$$ a = \underset{=y_1 \cdots y_n=b}{\underbrace{ \left( x_1 \cdots x_n \right) }} \cdot \underset{:=u}{\underbrace{ \left( x_{n+1} \cdots x_m \right) }} = bu.$$

Notice that $u$ and $b$ commute: $$bu=a=b^{-1}ab= ub.$$ Therefore, the induction hypothesis applies, and it is sufficient to conclude.

Case 2: $r=n$, the number of cancellations is maximal. Then $y_i=x_{m-i+1}^{-1}$ for $1 \leq i \leq n$ hence

$$a^{-1} = \underset{=y_1 \cdots y_n=b}{\underbrace{ \left( x_m^{-1} \cdots x_{m-n+1}^{-1} \right) }} \cdot \underset{:=u}{\underbrace{ \left( x_{m-n+2}^{-1} \cdots x_m^{-1} \right) }} = bu.$$

You conclude that $b$ and $u$ commute and you apply the induction hypothesis.

Case 3: $0 < r <n$. Then $x_1=y_1$, $y_1=x_m^{-1}$, $y_n=x_m$ and $x_1=y_m^{-1}$. Let $z:=x_1$, $a'= x_2 \cdots x_{m-1}$ and $b'= y_2 \cdots y_{n-1}$. Then $a=za'z^{-1}$ and $b=zb'z^{-1}$. Finally, you may apply the induction hypothesis to $a'$ and $b'$, and conclude.

share|cite|improve this answer

Your Answer


By posting your answer, you agree to the privacy policy and terms of service.

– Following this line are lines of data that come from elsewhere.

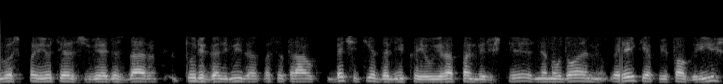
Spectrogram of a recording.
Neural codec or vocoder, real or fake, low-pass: none; real; 3.6 kHz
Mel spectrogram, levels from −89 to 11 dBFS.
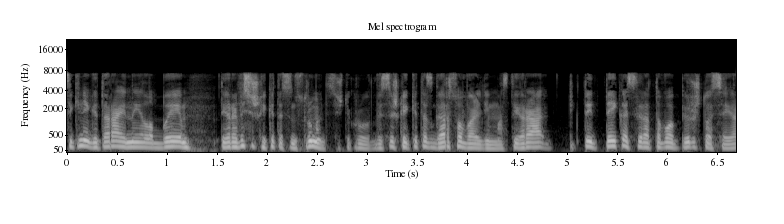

Not the answer you're looking for? Browse other questions tagged or ask your own question.